Dec 23, 2013

According to the Stock Trader’s Almanac, the two first years of the Presidential four-year cycle are usually the worst with the last two usually the best. Bear markets usually occur during the first two years. Since 2013 (the first year of this term) was so strong, historical odds for 2014 (the second year) to suffer a correction are pretty high. The chart above overlays four-year cycle lows on the SP 500 going back to 1990. The vertical bars show the last six bottoms occurring in 1990, 1994, 1998, 2002, 2006, and 2010. Earlier four-year patterns (not shown here) occurred in 1970, 1974, 1982, and 1987 (the cycle skipped 1978 while 1987 was a year late). Most of those bottoms took place during the second half of those years (mainly around October), and have coincided with midterm congressional elections. Assuming the four-year pattern repeats, the next bottom is due in 2014 and most likely during the fourth quarter. That carries both good and bad news. While the second year of a presidential term (like 2014) is usually the weakest, the third year (2015) is usually the strongest. If the 2014 presidential cycle holds true, the bad news is that it is likely to experience a noteworthy stock correction; the good news is that correction should lead to a major buying opportunity later in the year.
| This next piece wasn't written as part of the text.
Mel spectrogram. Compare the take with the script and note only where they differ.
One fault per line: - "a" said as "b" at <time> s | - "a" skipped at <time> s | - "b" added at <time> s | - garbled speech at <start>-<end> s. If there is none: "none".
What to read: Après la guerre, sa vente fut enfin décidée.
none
You might be wondering if every 2nd year of a presidency is bad shouldn’t I exit stocks now.  My response is no, not yet.  Since we cannot predict the future and seasonality patterns are NOT guaranteed, it is important to wait for a signal before you take action. One thing I like to do is watch how stocks perform in January. Why?  Because a down January stock market serves as a warning – According to the Stock Trader’s Almanac, every down January for the S&P500 since 1950, without exception, preceded a new or extended bear market, flat market, or a 10% correction. 12 bear markets began, and ten continued into second years with poor January’s. When the first month of the year has been down, the rest of the year followed with an average loss of 13.9%. In most years, these declines later provided excellent buying opportunities. For example, 2008 was the worst January on record and preceded the worst bear market since the Great Depression. But 2009 proved to be one of the greatest buying opportunities in American history. For me until we get a signal otherwise, staying course with the primary bull trend makes sense but with a vigilant eye for some sort of a warning flag from the market is sensible.

Merry Christmas and Happy Holidays everyone. This will be my last post for 2013 so I wish everyone a warm, safe and prosperous 2014.